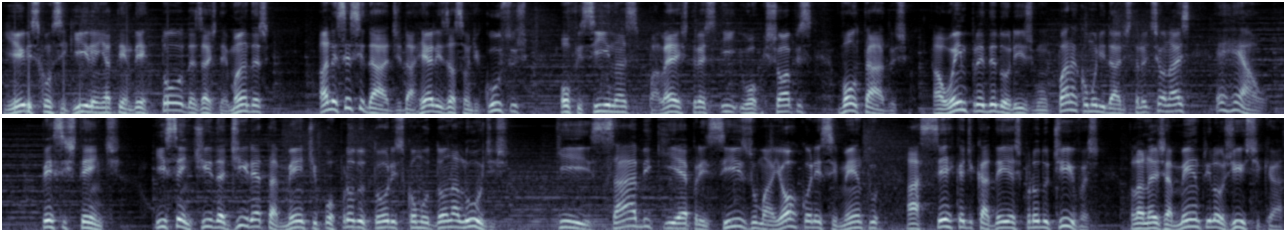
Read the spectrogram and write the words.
e eles conseguirem atender todas as demandas, a necessidade da realização de cursos, oficinas, palestras e workshops voltados ao empreendedorismo para comunidades tradicionais é real, persistente e sentida diretamente por produtores como Dona Lourdes, que sabe que é preciso maior conhecimento acerca de cadeias produtivas, planejamento e logística,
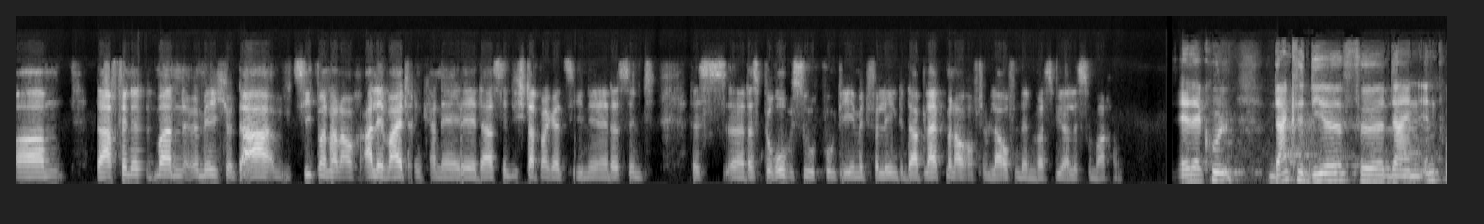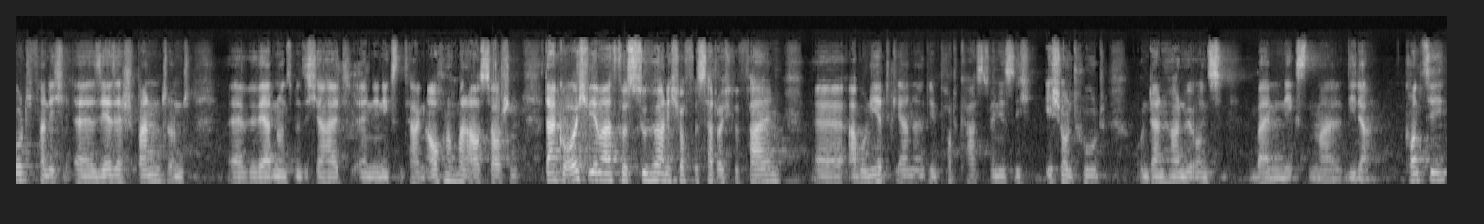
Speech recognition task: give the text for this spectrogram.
Ähm, da findet man mich und da sieht man dann auch alle weiteren Kanäle. Da sind die Stadtmagazine, das sind das, äh, das Bürobesuch.de mit verlinkt und da bleibt man auch auf dem Laufenden, was wir alles so machen. Sehr, sehr cool. Danke dir für deinen Input. Fand ich äh, sehr, sehr spannend und wir werden uns mit Sicherheit in den nächsten Tagen auch nochmal austauschen. Danke euch wie immer fürs Zuhören. Ich hoffe, es hat euch gefallen. Äh, abonniert gerne den Podcast, wenn ihr es nicht eh schon tut. Und dann hören wir uns beim nächsten Mal wieder. Konzi,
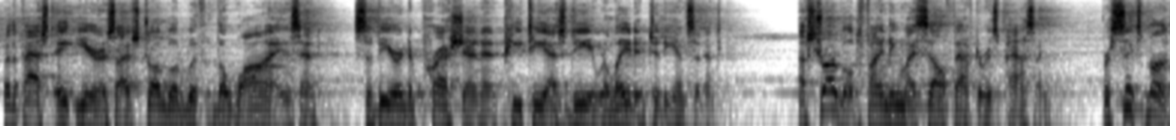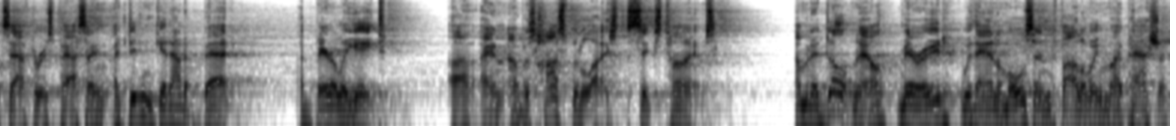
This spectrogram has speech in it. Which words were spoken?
For the past eight years I've struggled with the whys and severe depression and PTSD related to the incident. I struggled finding myself after his passing. For six months after his passing, I didn't get out of bed. I barely ate, uh, and I was hospitalized six times. I'm an adult now, married, with animals, and following my passion.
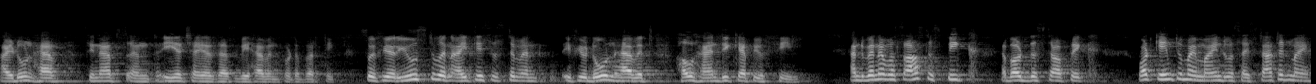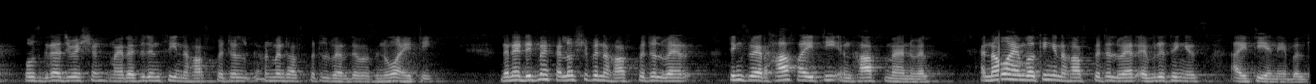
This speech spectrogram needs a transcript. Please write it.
I don't have Synapse and EHIS as we have in Puttaparthi. So if you're used to an IT system and if you don't have it, how handicapped you feel. And when I was asked to speak about this topic, what came to my mind was I started my post graduation, my residency in a hospital, government hospital where there was no IT. Then I did my fellowship in a hospital where things were half IT and half manual. And now I am working in a hospital where everything is IT enabled.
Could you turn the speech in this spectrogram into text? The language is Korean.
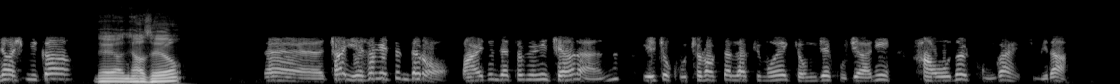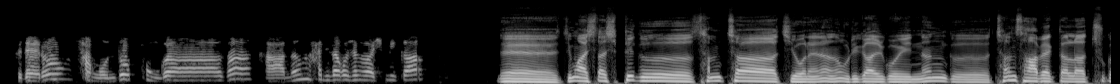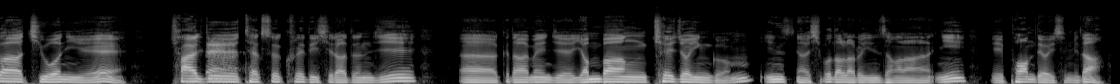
안녕하십니까? 네, 안녕하세요. 네, 자 예상했던 대로 바이든 대통령이 제안한 1조 9천억 달러 규모의 경제 구제안이 하원을 통과했습니다. 그대로 상원도 통과가 가능하리라고 생각하십니까? 네, 지금 아시다시피 그 3차 지원에는 우리가 알고 있는 그 1,400달러 추가 지원 이외에 차일드 네. 텍스 크레딧이라든지 아, 그 다음에 이제 연방 최저임금 인, 아, 15달러로 인상안이 예, 포함되어 있습니다.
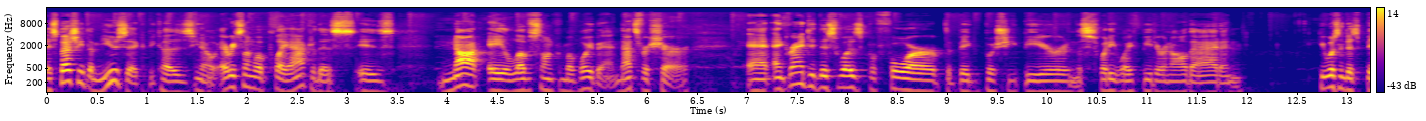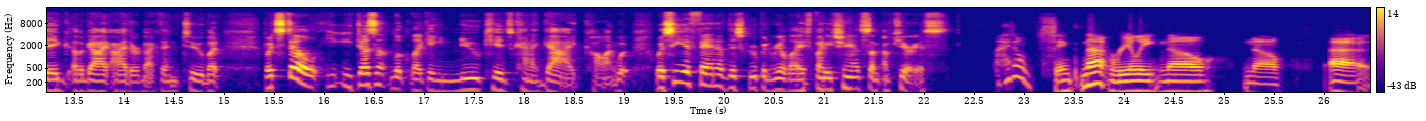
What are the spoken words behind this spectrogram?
especially the music, because, you know, every song we'll play after this is not a love song from a boy band, that's for sure. And, and granted, this was before the big bushy beard and the sweaty wife beater and all that, and he wasn't as big of a guy either back then too, but but still, he, he doesn't look like a new kids kind of guy. Colin, was he a fan of this group in real life by any chance? I'm, I'm curious. I don't think not really. No, no. Uh,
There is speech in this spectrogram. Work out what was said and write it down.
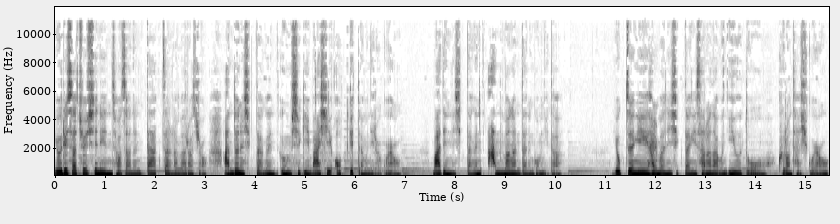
요리사 출신인 저자는 딱 잘라 말하죠. 안 되는 식당은 음식이 맛이 없기 때문이라고요. 맛있는 식당은 안 망한다는 겁니다. 욕쟁이 할머니 식당이 살아남은 이유도 그런 탓이고요.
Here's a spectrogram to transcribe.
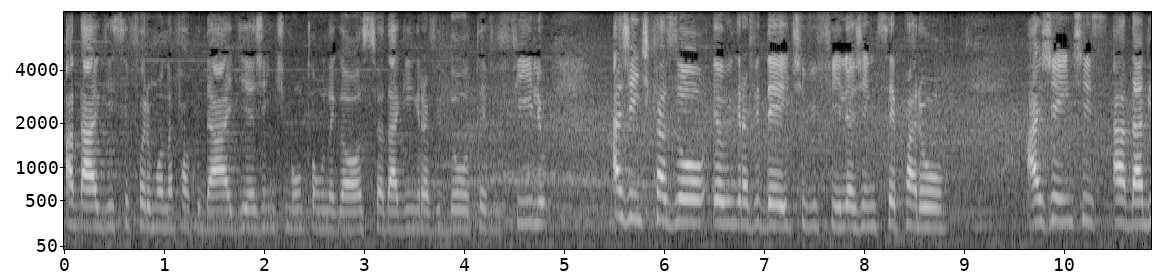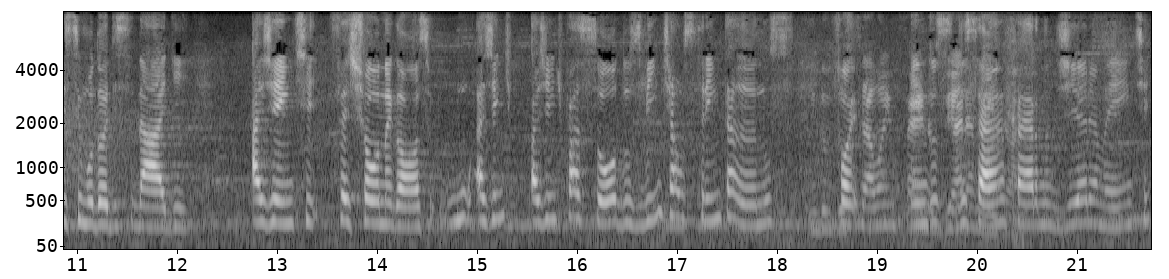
a Dag se formou na faculdade, a gente montou um negócio, a Dag engravidou, teve filho. A gente casou, eu engravidei, tive filho, a gente separou. A gente, a Dag se mudou de cidade. A gente fechou o negócio. A gente, a gente passou dos 20 aos 30 anos. Indo do foi, céu ao inferno indo do diariamente, céu ao né? inferno diariamente.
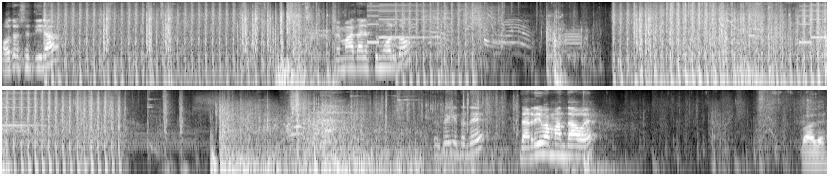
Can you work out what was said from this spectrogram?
Otro se tira. Me mata, estoy muerto. Quítate, quítate. De arriba me han dado, eh. Vale.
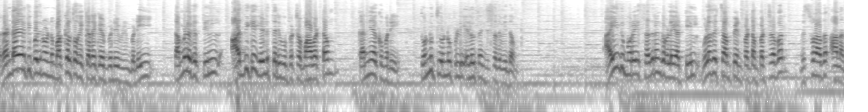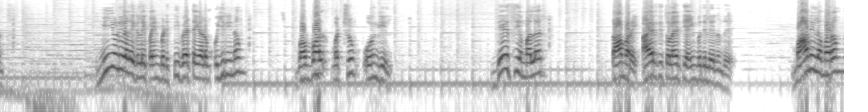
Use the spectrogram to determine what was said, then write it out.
ரெண்டாயிரத்தி பதினொன்று மக்கள் தொகை கணக்கெடுப்பின்படி தமிழகத்தில் அதிக எழுத்தறிவு பெற்ற மாவட்டம் கன்னியாகுமரி தொண்ணூத்தி ஒன்று புள்ளி எழுபத்தஞ்சு சதவீதம். ஐந்து முறை சதுரங்க விளையாட்டில் உலக சாம்பியன் பட்டம் பெற்றவர் விஸ்வநாதன் ஆனந்த். மீயொலி அலைகளை பயன்படுத்தி வேட்டையாடும் உயிரினம் வவ்வால் மற்றும் ஓங்கில். தேசிய மலர் தாமரை ஆயிரத்தி தொள்ளாயிரத்தி ஐம்பதில் இருந்து மாநில மரம்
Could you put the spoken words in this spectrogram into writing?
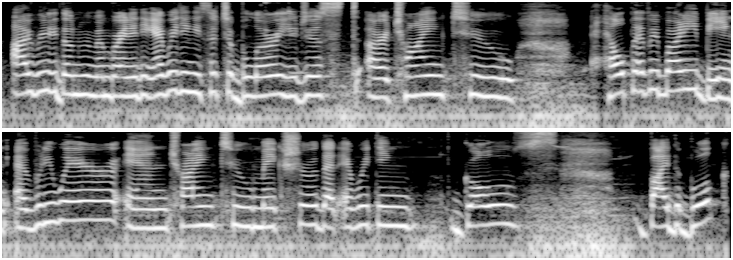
I really don't remember anything. Everything is such a blur. You just just are trying to help everybody, being everywhere, and trying to make sure that everything goes by the book.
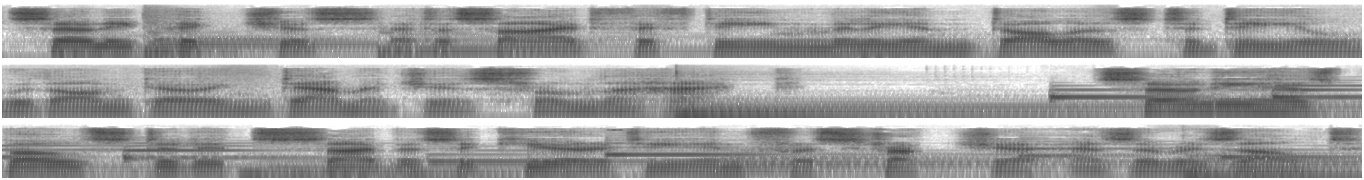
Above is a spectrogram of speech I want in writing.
Sony Pictures set aside $15 million to deal with ongoing damages from the hack. Sony has bolstered its cybersecurity infrastructure as a result,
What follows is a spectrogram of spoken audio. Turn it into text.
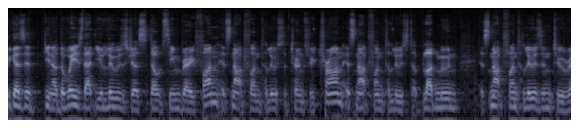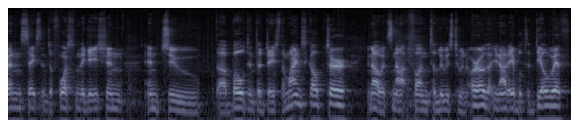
because it, you know, the ways that you lose just don't seem very fun. It's not fun to lose to turn three Tron. It's not fun to lose to Blood Moon. It's not fun to lose into Wrenn and Six, into Force of Negation, into uh, Bolt, into Jace the Mind Sculptor. You know, it's not fun to lose to an Uro that you're not able to deal with.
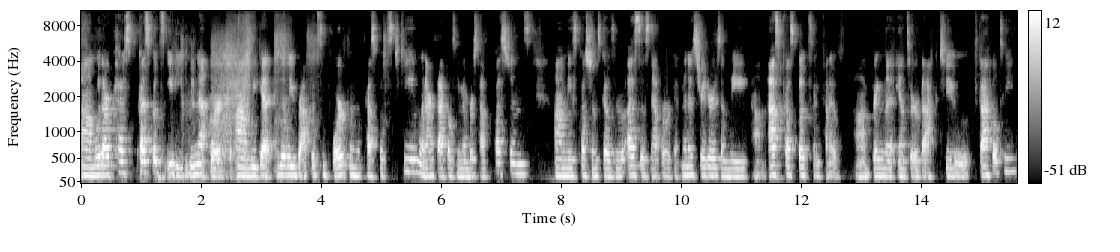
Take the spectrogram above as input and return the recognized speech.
Um, with our Press, Pressbooks EDU network, um, we get really rapid support from the Pressbooks team when our faculty members have questions. Um, these questions go through us as network administrators and we um, ask Pressbooks and kind of um, bring the answer back to faculty.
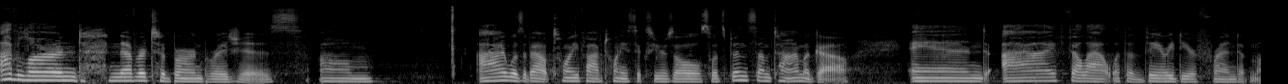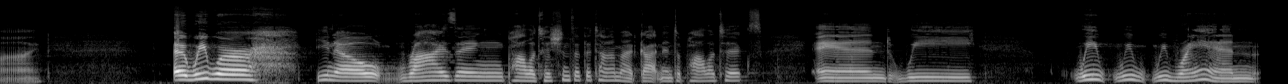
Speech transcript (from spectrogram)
I've learned never to burn bridges. Um, I was about 25, 26 years old, so it's been some time ago. And I fell out with a very dear friend of mine. And we were, you know, rising politicians at the time. I'd gotten into politics and we we we we ran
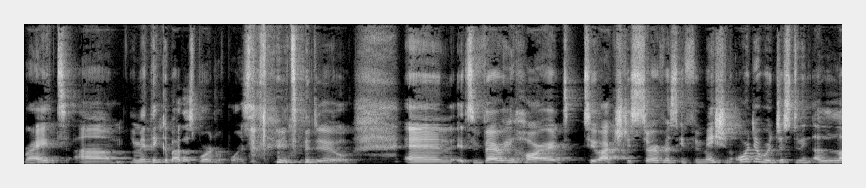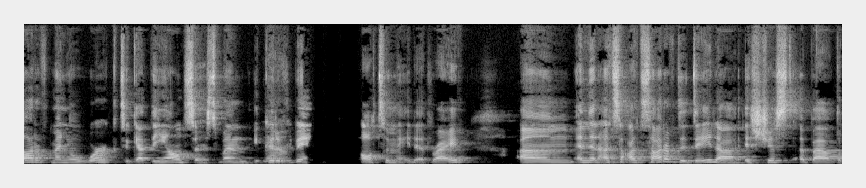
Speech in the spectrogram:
right um, you may think about those board reports that they need to do and it's very hard to actually surface information or they were just doing a lot of manual work to get the answers when it could yeah. have been automated, right? Um, and then outside of the data, it's just about the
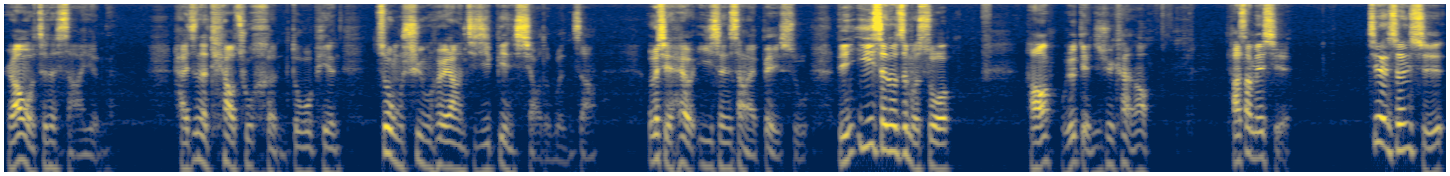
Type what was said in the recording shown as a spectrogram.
然后我真的傻眼了，还真的跳出很多篇重训会让鸡鸡变小的文章，而且还有医生上来背书，连医生都这么说。好，我就点进去看哦，它上面写，健身时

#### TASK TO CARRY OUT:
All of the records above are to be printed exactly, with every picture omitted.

#### COMPLETED TASK:
Read the spectrogram and write the words.
e eles conseguirem atender todas as demandas, a necessidade da realização de cursos, oficinas, palestras e workshops voltados ao empreendedorismo para comunidades tradicionais é real, persistente e sentida diretamente por produtores como Dona Lourdes, que sabe que é preciso maior conhecimento acerca de cadeias produtivas, planejamento e logística,
Speech recognition task: give the text for this spectrogram.
Ähm, da findet man mich und da sieht man dann auch alle weiteren Kanäle. Da sind die Stadtmagazine, das sind das, äh, das Bürobesuch.de mit verlinkt und da bleibt man auch auf dem Laufenden, was wir alles so machen. Sehr, sehr cool. Danke dir für deinen Input. Fand ich äh, sehr, sehr spannend und wir werden uns mit Sicherheit in den nächsten Tagen auch nochmal austauschen. Danke euch wie immer fürs Zuhören. Ich hoffe, es hat euch gefallen. Äh, abonniert gerne den Podcast, wenn ihr es nicht eh schon tut. Und dann hören wir uns beim nächsten Mal wieder. Konzi,
This spectrogram has speech in it. Which words were spoken?
For the past eight years I've struggled with the whys and severe depression and PTSD related to the incident. I struggled finding myself after his passing. For six months after his passing, I didn't get out of bed. I barely ate, uh, and I was hospitalized six times. I'm an adult now, married, with animals, and following my passion.
This speech spectrogram needs a transcript. Please write it.
I don't have Synapse and EHIS as we have in Puttaparthi. So if you're used to an IT system and if you don't have it, how handicapped you feel. And when I was asked to speak about this topic, what came to my mind was I started my post graduation, my residency in a hospital, government hospital where there was no IT. Then I did my fellowship in a hospital where things were half IT and half manual. And now I am working in a hospital where everything is IT enabled.
Could you turn the speech in this spectrogram into text? The language is Korean.
안녕하십니까? 네, 안녕하세요. 네, 자 예상했던 대로 바이든 대통령이 제안한 1조 9천억 달러 규모의 경제 구제안이 하원을 통과했습니다. 그대로 상원도 통과가 가능하리라고 생각하십니까? 네, 지금 아시다시피 그 3차 지원에는 우리가 알고 있는 그 1,400달러 추가 지원 이외에 차일드 네. 텍스 크레딧이라든지 아, 그 다음에 이제 연방 최저임금 인, 아, 15달러로 인상안이 예, 포함되어 있습니다.
What are the spoken words behind this spectrogram?
especially the music, because, you know, every song we'll play after this is not a love song from a boy band, that's for sure. And, and granted, this was before the big bushy beard and the sweaty wife beater and all that, and he wasn't as big of a guy either back then too, but but still, he, he doesn't look like a new kids kind of guy. Colin, was he a fan of this group in real life by any chance? I'm, I'm curious. I don't think not really. No, no. Uh,
There is speech in this spectrogram. Work out what was said and write it down.
요리사 출신인 저자는 딱 잘라 말하죠. 안 되는 식당은 음식이 맛이 없기 때문이라고요. 맛있는 식당은 안 망한다는 겁니다. 욕쟁이 할머니 식당이 살아남은 이유도 그런 탓이고요.
Here's a spectrogram to transcribe.
a Dag se formou na faculdade, a gente montou um negócio, a Dag engravidou, teve filho. A gente casou, eu engravidei, tive filho, a gente separou. A gente, a Dag se mudou de cidade. A gente fechou o negócio. A gente, a gente passou dos 20 aos 30 anos. Indo do foi, céu ao inferno indo do diariamente, céu ao né? inferno diariamente.
Can you work out what was said from this spectrogram?
Otro se tira. Me mata, estoy muerto. Quítate, quítate. De arriba me han dado, eh. Vale.
Use the spectrogram to determine what was said, then write it out.
ரெண்டாயிரத்தி பதினொன்று மக்கள் தொகை கணக்கெடுப்பின்படி தமிழகத்தில் அதிக எழுத்தறிவு பெற்ற மாவட்டம் கன்னியாகுமரி தொண்ணூத்தி ஒன்று புள்ளி எழுபத்தஞ்சு சதவீதம். ஐந்து முறை சதுரங்க விளையாட்டில் உலக சாம்பியன் பட்டம் பெற்றவர் விஸ்வநாதன் ஆனந்த். மீயொலி அலைகளை பயன்படுத்தி வேட்டையாடும் உயிரினம் வவ்வால் மற்றும் ஓங்கில். தேசிய மலர் தாமரை ஆயிரத்தி தொள்ளாயிரத்தி ஐம்பதில் இருந்து மாநில மரம்
Could you put the spoken words in this spectrogram into writing?
I really don't remember anything. Everything is such a blur. You just just are trying to help everybody, being everywhere, and trying to make sure that everything goes by the book.
Above is a spectrogram of speech I want in writing.
Sony Pictures set aside $15 million to deal with ongoing damages from the hack. Sony has bolstered its cybersecurity infrastructure as a result,
What follows is a spectrogram of spoken audio. Turn it into text.
because it, you know, the ways that you lose just don't seem very fun. It's not fun to lose to turn three Tron. It's not fun to lose to Blood Moon. It's not fun to lose into Wrenn and Six, into Force of Negation, into uh, Bolt, into Jace the Mind Sculptor. You know, it's not fun to lose to an Uro that you're not able to deal with.
Take the spectrogram above as input and return the recognized speech.
Um, with our Press, Pressbooks EDU network, um, we get really rapid support from the Pressbooks team when our faculty members have questions. Um, these questions go through us as network administrators and we um, ask Pressbooks and kind of um, bring the answer back to faculty.
Speech transcript (from spectrogram)
I've learned never to burn bridges. Um, I was about 25, 26 years old, so it's been some time ago. And I fell out with a very dear friend of mine. And we were, you know, rising politicians at the time. I'd gotten into politics and we we we we ran
Speech in the spectrogram:
right um, you may think about those board reports that they need to do and it's very hard to actually surface information or they were just doing a lot of manual work to get the answers when it could yeah. have been automated, right? Um, and then outside of the data, it's just about the
Type what was said in the recording shown as a spectrogram.
然后我真的傻眼了，还真的跳出很多篇重训会让鸡鸡变小的文章，而且还有医生上来背书，连医生都这么说。好，我就点进去看哦，它上面写，健身时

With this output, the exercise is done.